It is one of the most frequently used tyres out of all of the Pirelli compounds available. This tyre is known as a long range-based tyre, which allows drivers to have an advantage in the race. The soft tyre allows drivers to have long stints to give them an edge.
White | Medium Tyre: The medium tyre is probably known as the most complete tyre when durability and performance are considered. This tyre is known as a low range tyre.
This tyre is also known as a very versatile tyre compound. This tyre really shines when circuits feature energy loadings, extreme temperatures, and high speeds.
Once this tyre does get to the perfect temperature, it will allow the driver to get the best out of the performance.
Blue | Hard Tyre: This tyre is known as the second hardest compound out of all of the Pirelli tyres. This tyre works efficiently when used on circuits, which features fast corners, high energy loadings through the tyres, and abrasive surfaces.
Although this tyre takes a long period of time to heat up, it offers the driver the maximum amount of durability possible. This tyre allows teams to take into account the large amount of time it takes for the tyre to degrade for any possible strategies.
Orange | Superhard Tyre: The superhard tyre is known as the hardest compound out of all of the tyres within the Pirelli tyre collection.
The plan for this tyre was for it to not be used at all, but it to only be used as an insurance policy in case the 2018-based cars didn't match the performance expectation.
This tyre is visually represented with an orange-based marking that allows it to be instantly recognised by everyone.
Green | Intermediate Tyre: The intermediate tyre is the tyre used when there is not a major amount of rain on a track.

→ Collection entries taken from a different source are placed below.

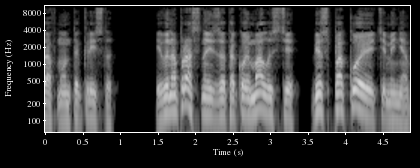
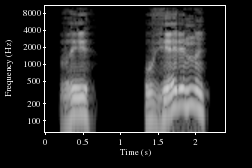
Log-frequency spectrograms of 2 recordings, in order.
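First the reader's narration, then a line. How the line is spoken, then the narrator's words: Bewildered repetition. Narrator (Russian): повторил Бошан, растерянно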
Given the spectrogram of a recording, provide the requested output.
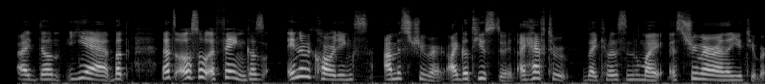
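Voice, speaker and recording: With a non-native accent, a woman speaks at a high pitch with very wide pitch swings and big swings in loudness, in a very clean recording with a silent background. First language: not English. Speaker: streamer. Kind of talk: casual chat. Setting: live stream.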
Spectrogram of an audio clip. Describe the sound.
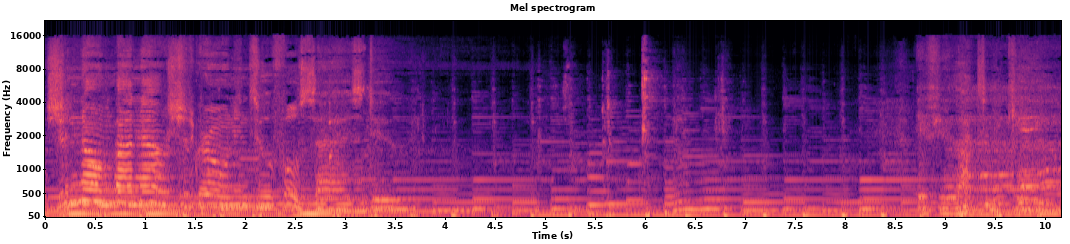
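A pop-rock song plays with a male singer's vocals over steady drums, bass and guitars, loud and full throughout, the band pulling back briefly midway before the beat returns.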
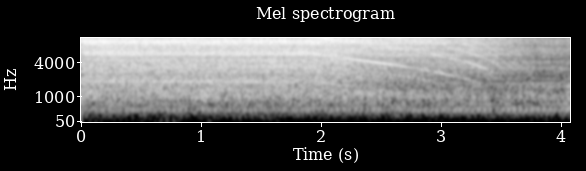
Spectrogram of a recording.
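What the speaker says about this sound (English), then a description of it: "all I had to do was chuck each rod into my electric hand drill, and then I just touched it to the grinding wheel for a couple seconds" A magnet rod spun in an electric hand drill and pressed against a grinding wheel, a loud steady high-pitched whine with grinding hiss that drops in pitch as the drill slows near the end.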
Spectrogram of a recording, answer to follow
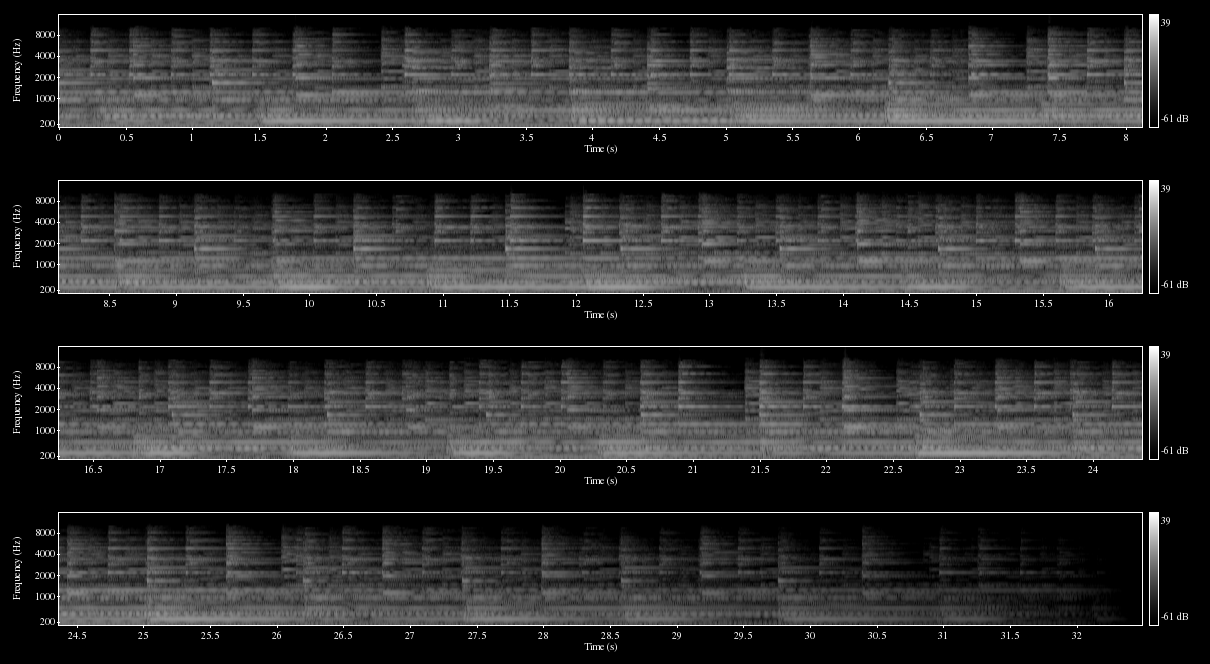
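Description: A set of church bells ringing together: many quick strikes of smaller bells over the long, steady hum of larger ones, fading out over the last few seconds.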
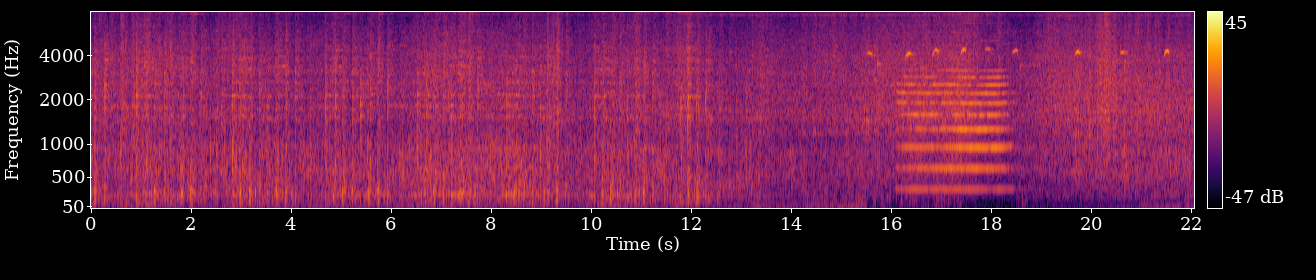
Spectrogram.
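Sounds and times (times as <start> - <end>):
train wheels clattering over rails: 0.0 - 22.0
train horn blast: 15.5 - 18.9.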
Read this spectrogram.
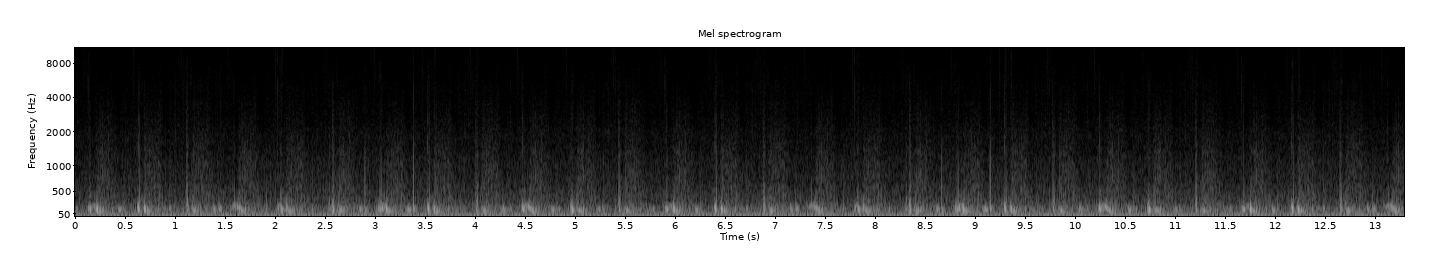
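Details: Simulated womb sound used as a baby sleep aid: steady, muffled whooshing heartbeat at about 125 beats a minute under a constant rushing white-noise hum; heartbeat as heard in the womb.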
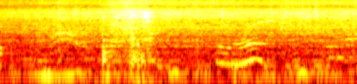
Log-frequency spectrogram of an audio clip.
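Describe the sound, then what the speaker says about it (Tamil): Ginger and mint sauté in a pan for a country chicken biryani, a dense close sizzle broken by a spoon scraping and stirring, with a faint voice or tone drifting underneath. "இஞ்சி போட்டு நல்லா வதங்கிடுச்சு புதினா கூட."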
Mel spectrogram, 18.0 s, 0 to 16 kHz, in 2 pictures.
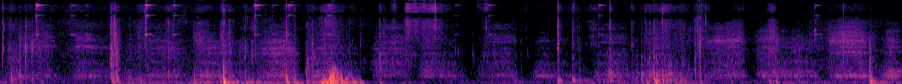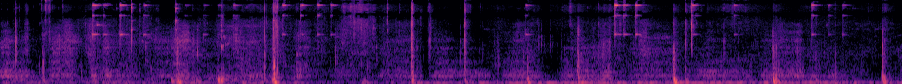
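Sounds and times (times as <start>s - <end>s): gear jangling: 0.0s - 3.6s, 9.4s - 13.1s, 14.1s - 18.0s
footsteps on rocky trail: 0.0s - 18.0s.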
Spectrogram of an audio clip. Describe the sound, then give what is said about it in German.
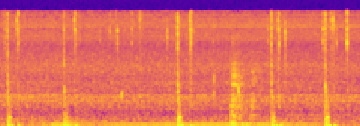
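Scattered computer keyboard key presses, including Shift and S pressed to solo a VoiceOver track while editing audio, sharp clicks at irregular intervals over a steady low electrical hum, fairly quiet, with no talking. “stellen wir VoiceOver solo mit ähm, Umschalt und S, damit.”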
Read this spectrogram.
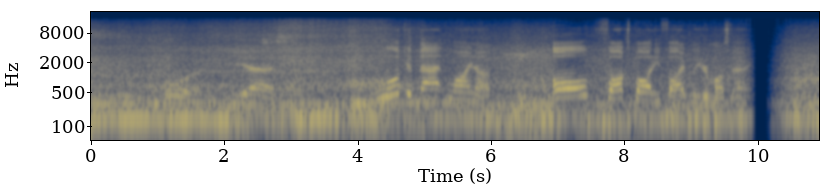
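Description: A car engine rumbles as a car drives past.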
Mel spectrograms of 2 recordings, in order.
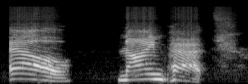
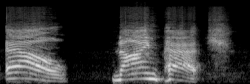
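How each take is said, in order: Both takes have the same delivery.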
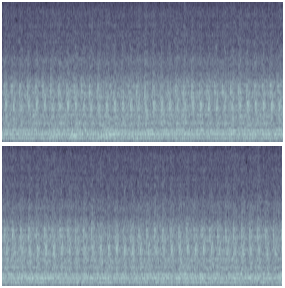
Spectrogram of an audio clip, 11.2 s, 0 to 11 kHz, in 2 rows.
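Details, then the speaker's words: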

It is known as the most versatile-based tyre for a track that has some water on the track and when the track is drying up.
The intermediate compound disperses roughly a total of 25 litres of water per second when a Formula 1 car is travelling at full speed. It is not used for a large amount of rain; however, the wet tyre is known for that purpose.

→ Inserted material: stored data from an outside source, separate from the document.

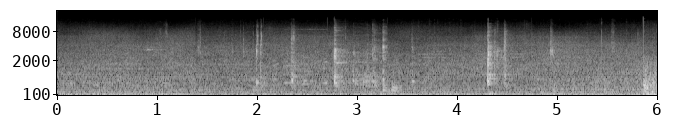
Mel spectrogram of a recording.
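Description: Motorcycle engine running with a steady low note, broken by a few sharp clicks and knocks.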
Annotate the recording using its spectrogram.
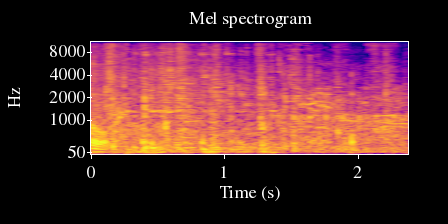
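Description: Horses walking at a slow pace, their hooves clip-clopping faintly.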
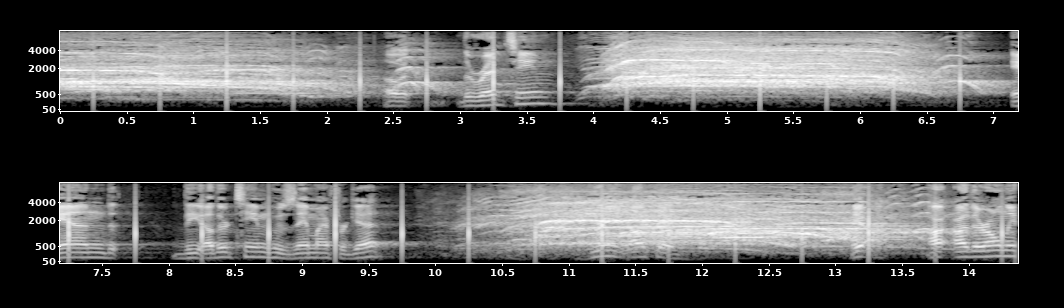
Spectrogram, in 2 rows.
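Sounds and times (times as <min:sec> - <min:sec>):
children cheering for teams: 0:00.0 - 0:03.0, 0:04.0 - 0:07.1, 0:10.2 - 0:14.2
speech: 0:02.5 - 0:03.8, 0:07.2 - 0:09.7, 0:11.2 - 0:12.0, 0:13.2 - 0:14.3.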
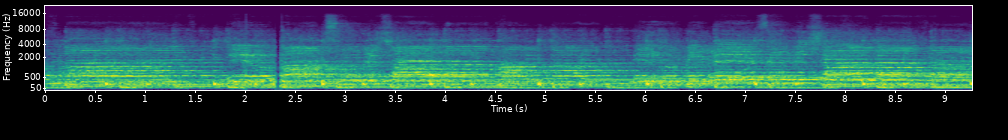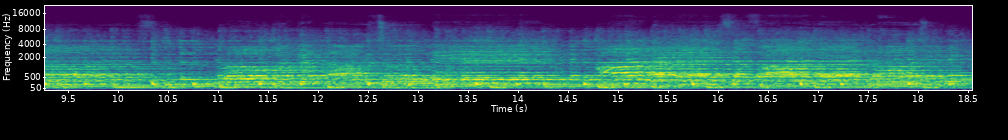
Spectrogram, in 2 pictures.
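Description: Choir singing a hymn in a church, in sung phrases over a steady accompaniment.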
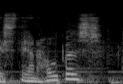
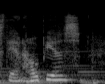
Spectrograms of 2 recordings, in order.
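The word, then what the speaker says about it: Stanhopea: So moving now to the north and northwest part of the greenhouse, this is where I keep my stanhopas, sometimes pronounced stanhopias, and we'll do a video on stanhopias a little later.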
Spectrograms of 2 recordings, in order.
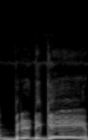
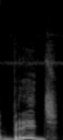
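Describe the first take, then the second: First: ब्रिडगे as brid-ge, hard g and voiced e; mock misreading ब्रिडगे in two syllables; mistaken d and e sounded. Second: ब्रिज as one falling syllable, lower; silent d and e. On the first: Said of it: "ब्रिडगे नहीं है भाई". (ब्रिडगे, 'ड' और 'ए' गलती से बोलते हुए) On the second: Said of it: "ये ब्रिज है". (ब्रिज, 'डी' और 'ई' चुप) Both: Shown as a demonstration.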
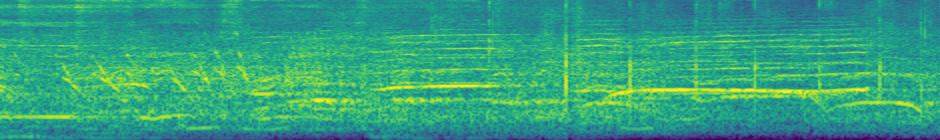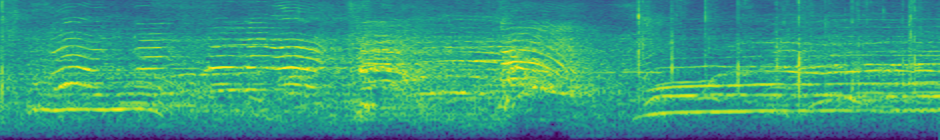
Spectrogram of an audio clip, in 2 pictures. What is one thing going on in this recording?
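A crowd of young people screams and cheers loudly in a large echoing hall.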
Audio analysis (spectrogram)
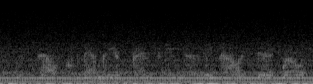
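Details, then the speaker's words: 1928 RCA Victor Model 28V tube radio, tuned to a station; steady low mains hum with overtones under muffled, garbled audio; owner suspects power-supply 60-cycle hum amplified in the RF tubes causes the garble. "So first, you hear that hum? That hum? That's probably power supply hum."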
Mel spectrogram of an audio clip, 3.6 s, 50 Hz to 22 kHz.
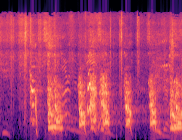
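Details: Hounds treeing a raccoon, an 8-month walker pup among them with an 18-month blue tick and a black and tan; rapid, overlapping chop barks about twice per second with some whining notes between.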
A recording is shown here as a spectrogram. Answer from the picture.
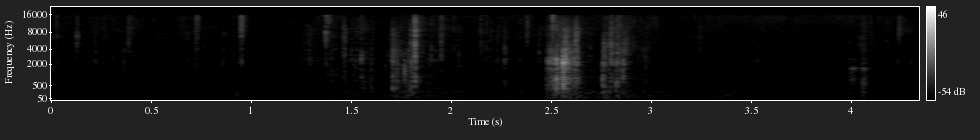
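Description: Foil wrapper of a Pokémon booster pack crinkling and tearing as fingers work it open, in a few short crackles a little before and after the middle; the rest is near silence.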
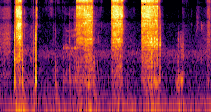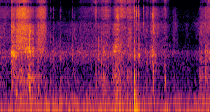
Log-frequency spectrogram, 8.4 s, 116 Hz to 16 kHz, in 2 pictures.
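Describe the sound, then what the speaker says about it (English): Bolts on a 2019 Ford F150 being removed with a socket wrench and extension, heard as close bursts of rapid ratcheting clicks in short spells with quiet handling noise between them. "You're gonna need an extension and remove these two bolts here."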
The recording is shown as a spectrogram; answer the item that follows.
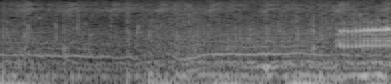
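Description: A frog croaks in the fantasy crafting game Wytchwood, a steady low call under rain-like patter and ambient game sound, with a brighter chime near the end.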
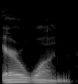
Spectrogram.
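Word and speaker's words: Erewhon: of them is a sushi restaurant it's called Air1 but it's pronounced E I mean sorry it's spelled e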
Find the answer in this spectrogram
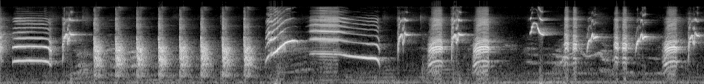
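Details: Jalak bird on a recording for stimulating other birds to sing: a nasal harmonic note, a rhythmic chain of rough clicks, a long falling whistled squeal, then mixed chatter and whistles.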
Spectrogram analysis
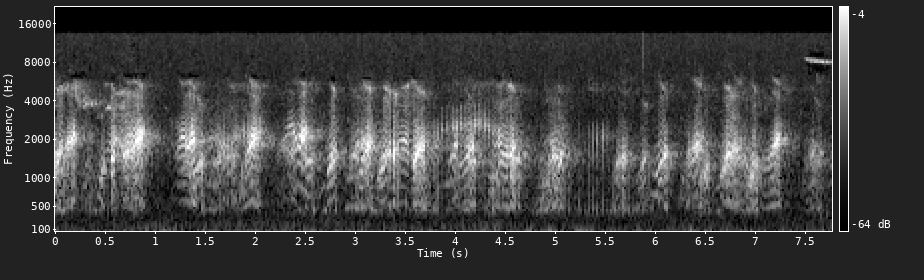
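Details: Frogs at a pond croak in a steady chorus, many rapid, rasping quacking notes overlapping several times per second, with no other clear sounds.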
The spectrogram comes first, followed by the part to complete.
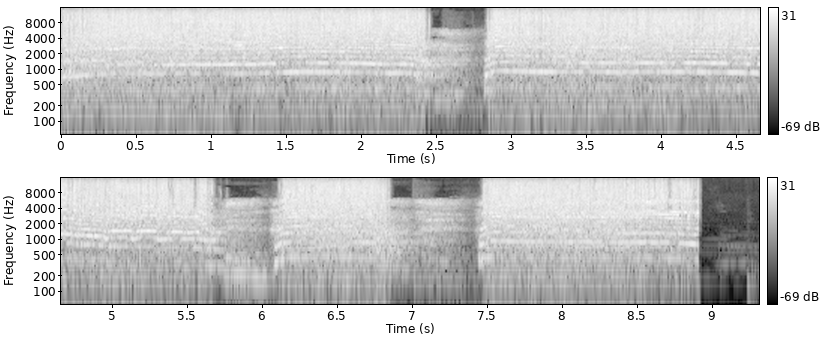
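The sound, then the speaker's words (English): A blood-curdling scream rings out loud and sustained, a harsh, strained, high-pitched shriek that breaks off briefly and resumes in three long bursts before cutting to silence. “That's the blood curdling scream of nostalgia.”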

Blue | Wet Tyre: The wet tyre is used when there is heavy rain on the track. It isn't known as the fastest tyre, for obvious reasons, but it allows the driver to drive in heavy rain conditions.
The wet tyre is known to disperse a total of 65 litres of water per second when a Formula 1 car is travelling at full speed. Just like the intermediate tyre, it allows the driver to be able to travel on a track that is drying and has a lot of water on the track.
2018 Pirelli Tyre Compound Summary
I personally believe that the tyres used throughout the 2018 season made the strategies fun and sometimes unpredictable. As a fan of the sport, the variety of tyre compounds mixed with the strategy added some excitement to the viewing of the races. The number of pit stops and the length of the stints allowed the races to become unpredictable when watching the races.
With that being said there are a total of nine different compounds which can be annoying as a fan to remember all of the types of compounds. The colours on the tyre walls do help when differentiating the different types of compounds. However, if a Red Bull qualifies on an ultrasoft tyre and a Mercedes qualifies on a hypersoft tyre, the fact that the hypersoft is a quicker tyre, but the ultrasoft will last longer, is exciting as a fan of the sport.
As a result in 2019, there is a change leaving there only a total of three compounds not including the wet variants. There will be a soft, medium and hard, making it easier for fans and teams to recognise the tyre differences.
All content here is purely based on my opinions and no official sources have published this content. @h4mm3r_h34d